By Susi Hately, BSc. Kinesiology, C-IAYT Yoga Therapist
One of the more common conversations I am having with yoga teachers is about “retiring poses”. There seems to be a growing belief that there are just some yoga poses that no longer work and it is time to shelve them for good.
I have to admit it does make me (sigh) with a bit of sadness, which is accompanied by a touch of resignation “well if that is the way someone wants to practice . . . . .”, followed by “wait a second . . . if they understand movement, load transfer and overall structural integrity they may very likely bring those old favourites back to their practice. They just need to learn how to move better, and move more functionally”.
Yes, change is possible.
Tissue can change. Neurodynamics can change. How forces and load move through your body can change. No matter your age. Yup – whether you are 15, 25, 35, 40, 50, 60, and beyond!
Is there a catch? Yes!
You have to shift your thinking.
Most 200 and 500 hour programs focus on two primary components when training teachers how to teach yoga poses.
- Alignment Maps
- Stretch Sensation
The alignment map addresses the “form” or the end pose. The stretch sensation addresses the “what you should feel if you are in the pose correctly”.
While this approach works for the vast number of yoga practitioners, it is also an approach that is leading to many injuries. Mostly because neither alignment maps nor stretch sensation are accurate measures of whether the pose is being completed correctly or appropriately for the function of the person who is doing the pose. Neither actually indicates the “how” of getting into the pose.
Let’s look at an example.
Stepping wide from Tadasana, into the prep for Warrior 2. When looking at the lower body, the end form focuses on the position of the feet and what angle they should be at. As a result, the practitioner focuses on the feet. What is missed is the movement is actually at the hips, specifically how the femur is moving in the acetabulum of the pelvis (abduction to step wide and then rotation). As a result, the hip mobility/stability components of this position are completely bypassed. The movement happens more passively, with less awareness, which increases the likelihood to take abduction too wide, land up with a pelvis compensating for the too wide stance, which often leads to an anterior tilt. To then “balance” this now anteriorly tilted pelvis, the student or teacher will then adjust the pelvis into a posterior tilt.
Compensation ontop of compensation. It happens so frequently, and so often it is because of focusing on the end form of a pose (the alignment map) and not focusing on the body part that is actually doing the movement (the femur in the acetabulum of the pelvis). As a result, not only does the practitioner increase the possibility of stepping too wide for their available range of motion, function, and stability, they miss the opportunity to increase mobility of the hips, or what is commonly called “hip opening”. After awhile they wonder why they are developing knee pain, SI joint pain, back pain and why they haven’t progressed any further into their poses. Because of the increasing pain, they make the decision to retire Warrior 2.

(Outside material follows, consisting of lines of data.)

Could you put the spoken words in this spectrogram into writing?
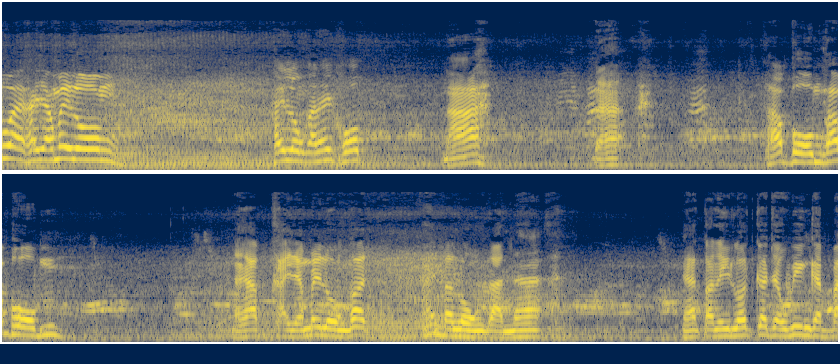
ด้วยใครยังไม่ลง ให้ลงกันให้ครบนะนะฮะครับผมครับผมนะครับ ใครยังไม่ลงก็ให้มาลงกันนะฮะนะตอนนี้รถก็จะวิ่งกันไป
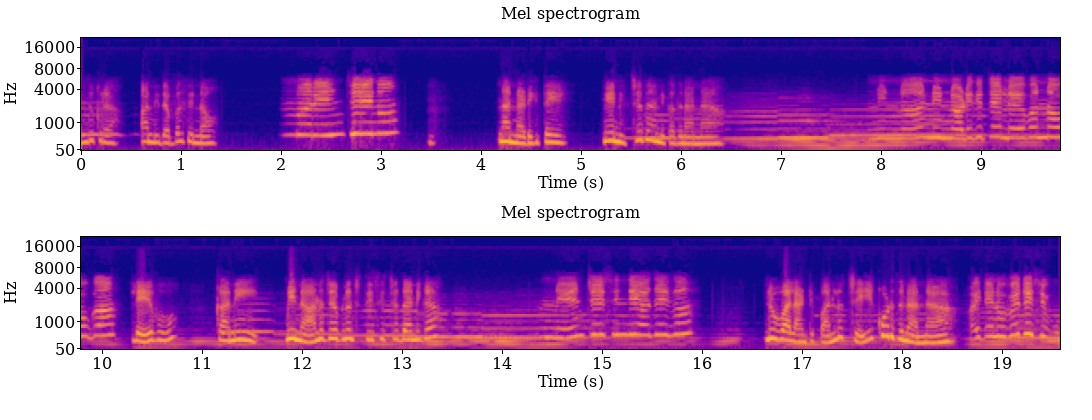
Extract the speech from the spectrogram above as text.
ఎందుకురా అన్ని దెబ్బలు తిన్నావు? మరేం చేయను? నన్ను అడిగితే నేను ఇచ్చేదాన్ని కదా నాన్న. నిన్న నిన్ను అడిగితే లేవన్నావుగా? లేవు కానీ మీ నాన్న జేబు నుంచి తీసిచ్చేదానిగా నేను చేసింది అదేగా? నువ్వు అలాంటి పనులు చెయ్యకూడదు నాన్న. అయితే నువ్వే చేసివు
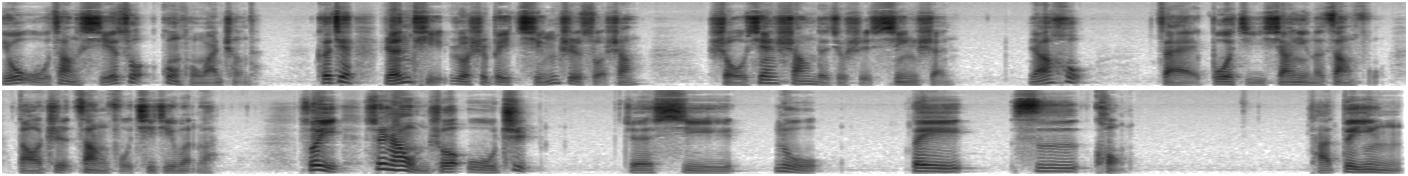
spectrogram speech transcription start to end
由五脏协作共同完成的。可见，人体若是被情志所伤，首先伤的就是心神，然后再波及相应的脏腑，导致脏腑气机紊乱。所以，虽然我们说五志，这喜怒悲思恐，它对应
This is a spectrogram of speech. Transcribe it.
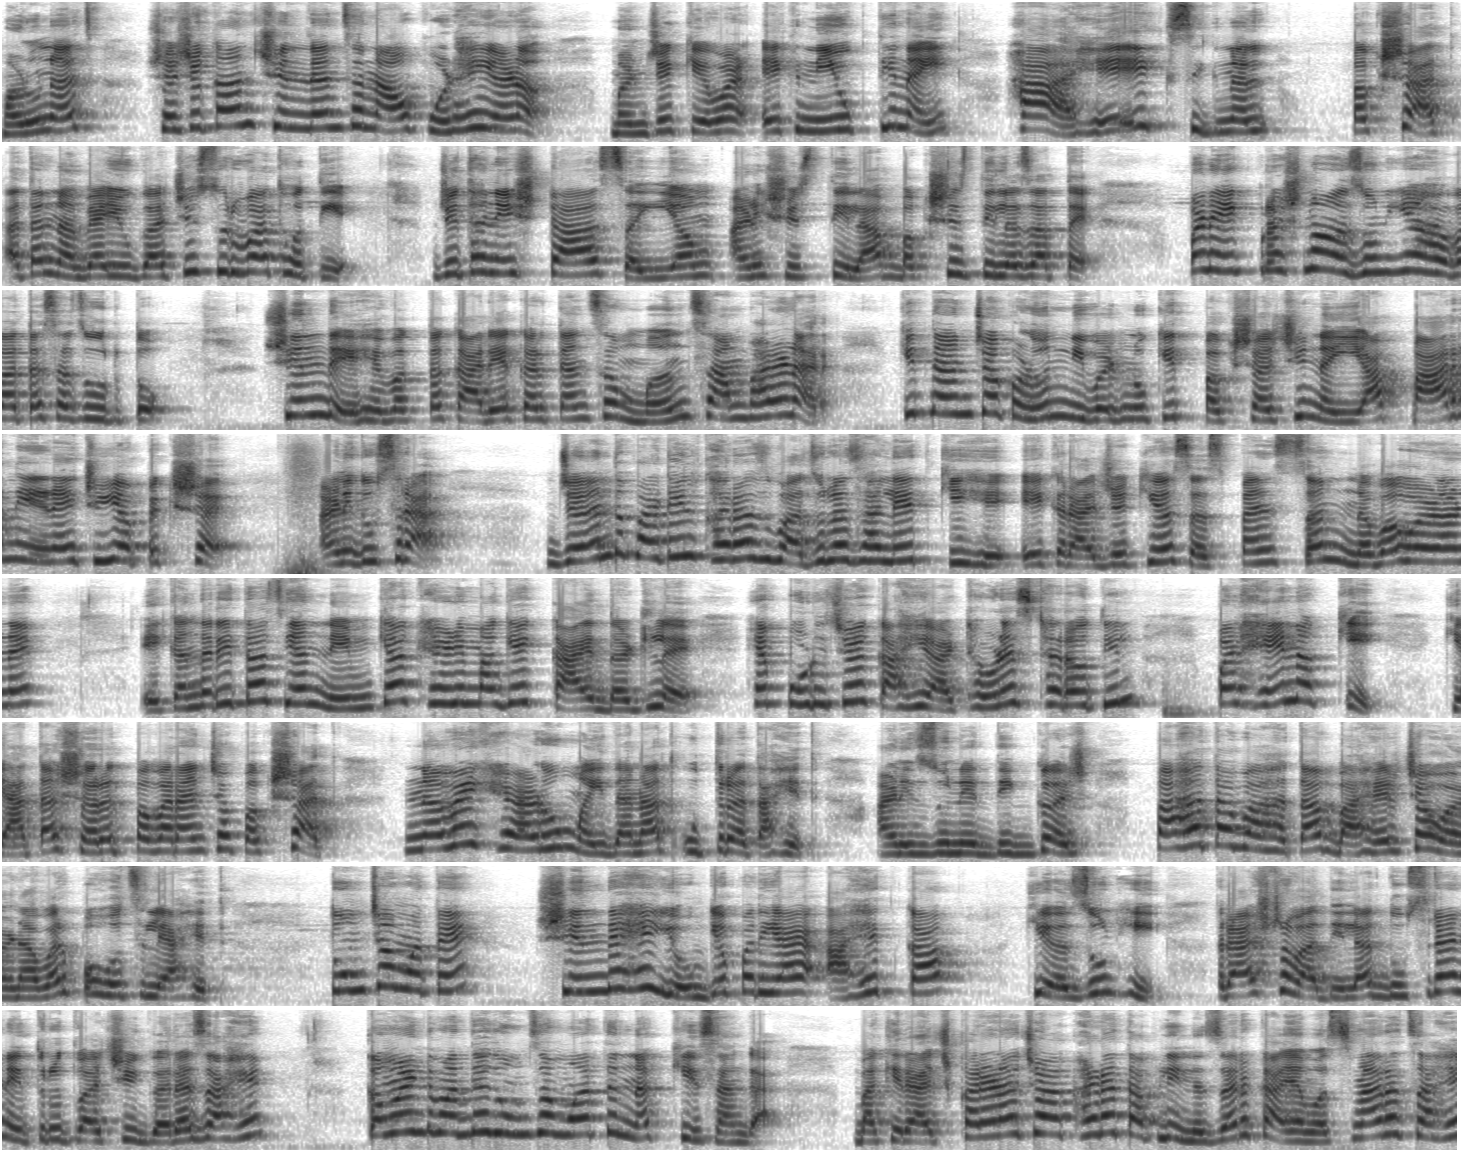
म्हणूनच शशिकांत शिंदेचं नाव पुढे येणं म्हणजे केवळ एक नियुक्ती नाही हा आहे एक सिग्नल. पक्षात आता नव्या युगाची सुरुवात होतीये. जिथं निष्ठा संयम आणि शिस्तीला बक्षीस दिलं जातंय. पण एक प्रश्न अजूनही हवा तसाच उरतो. शिंदे हे फक्त कार्यकर्त्यांचं मन सांभाळणार की त्यांच्याकडून निवडणुकीत पक्षाची नय्या पार नेण्याची अपेक्षा आहे? आणि दुसरा जयंत पाटील खरंच बाजूला झालेत की हे एक राजकीय सस्पेन्सचं नवं वळण आहे? एकंदरीतच या नेमक्या खेळीमागे काय दडलंय हे पुढचे काही आठवडेच ठरवतील. पण हे नक्की की आता शरद पवारांच्या पक्षात नवे खेळाडू मैदानात उतरत आहेत आणि जुने दिग्गज पाहता पाहता बाहेरच्या वळणावर पोहोचले आहेत. तुमच्या मते शिंदे हे योग्य पर्याय आहेत का? की अजूनही राष्ट्रवादीला दुसऱ्या नेतृत्वाची गरज आहे? कमेंटमध्ये तुमचं मत नक्की सांगा. बाकी राजकारणाच्या आखाड्यात आपली नजर कायम असणारच आहे.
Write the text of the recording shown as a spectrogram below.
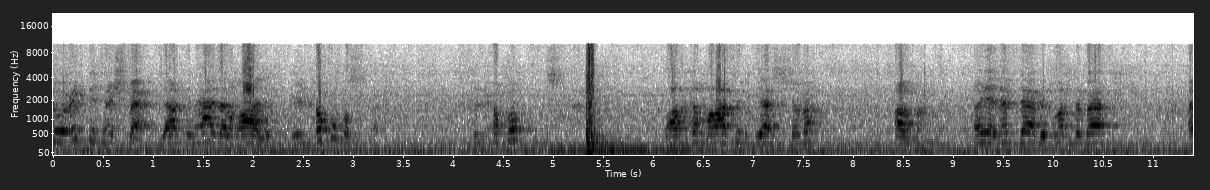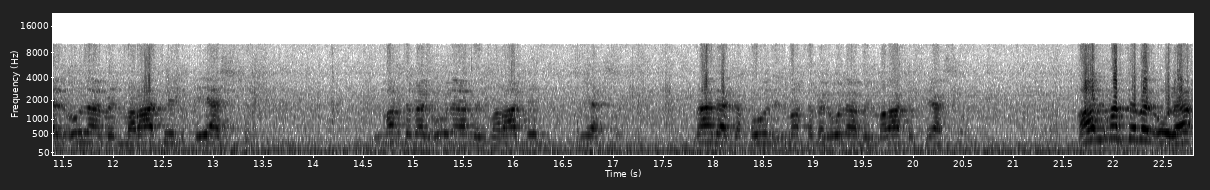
له عدة أشباه لكن هذا الغالب في الحكم والصفة في الحكم صار كم مراتب؟ قياس الشبه؟ أربع مراتب. هيا نبدأ بالمرتبة الأولى من مراتب قياس الشبه. المرتبة الأولى من مراتب قياس ماذا تقول المرتبة الأولى من مراتب قياس قال المرتبة الأولى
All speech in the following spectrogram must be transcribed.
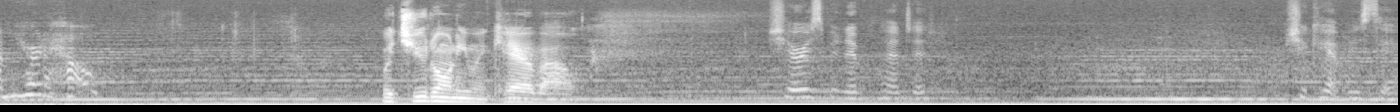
I'm here to help. Which you don't even care about. Sherry's been implanted. She can't be saved.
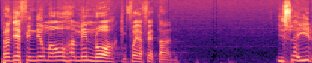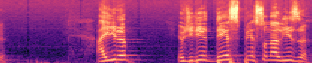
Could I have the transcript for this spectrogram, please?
para defender uma honra menor que foi afetada. Isso é ira. A ira, eu diria, despersonaliza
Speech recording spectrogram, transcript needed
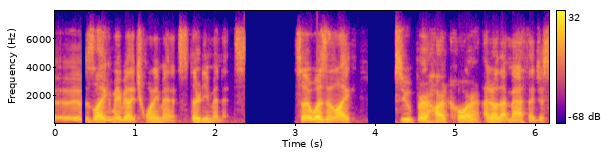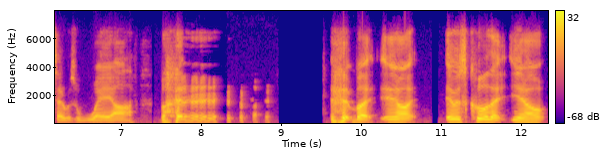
it was like maybe like 20 minutes, 30 minutes. So it wasn't like super hardcore. I know that math I just said was way off, but but you know it was cool that you know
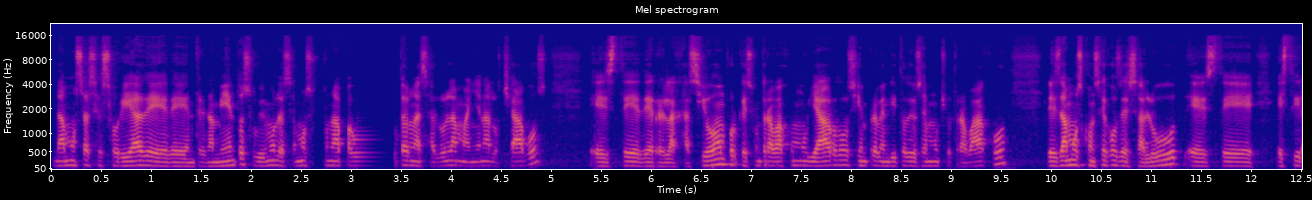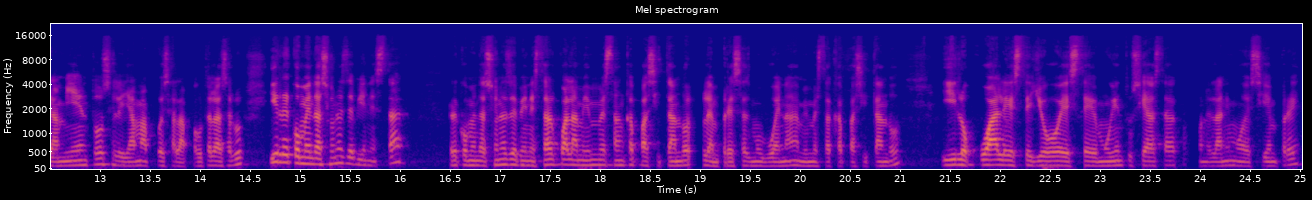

Please don’t assume that I am against retiring poses. Where I do want to shed the light is on a very specific “missing piece”. If the practitioner simply moves in the range that is available they won’t step too far, they will reduce the possibility for compensating with an anterior tilt, which will eliminate the need to tuck the pelvis or lengthen the tailbone. They will become more mobile, the hips will become more supple, more stable and Warrior 2 will become alive rather than being lesson in frustration and karmic annoyance.
If alignment maps aren’t an accurate measure then what about the stretch sensation? The difficulty with relying on stretch sensation as a measurement of doing a pose correctly is the sensation is a subjective experience. As well, if someone were to tell any of us to create a stretch sensation anywhere in our bodies, we’d be able to do in one of a thousand ways and many of those ways are compensatory. Ultimately, as awesome as juicy stretches feel, they simply aren’t measure of doing a pose correctly.
Here is a short story from a recent I Love Anatomy online training, which highlights the gains made by simply moving with less reliance on stretch sensation and alignment maps:
“I have been obsessing with Vira 1 right along with Tree…. and come to the conclusion that I’ve been lengthening my tailbone because I’m not connecting my ribs and my pelvis. When I do, while at the same time focusing on rotating my femur in my pelvis to the full extent it’s capable of, I don’t feel the need either to tuck tail or “knit ribs in,” something else I always do–probably because somebody told me to way back when. Lightbulb, lightbulb, lightbulb.”
Here is a Bumper Sticker to consider over the next couple of weeks. When I work with yoga practitioners who have retired poses or are contemplating retiring poses, we always find a series of compensatory strategies, and poor movement patterns. As they become aware of these patterns and learn to move better, those patterns resolve, and they gain better structural integrity, greater suppleness, stability and strength. Their resignation fades and they become inspired again. And yes, they no longer have to retire those yoga poses.
Change is possible. For everyone – including you.
Have a great time on your mat.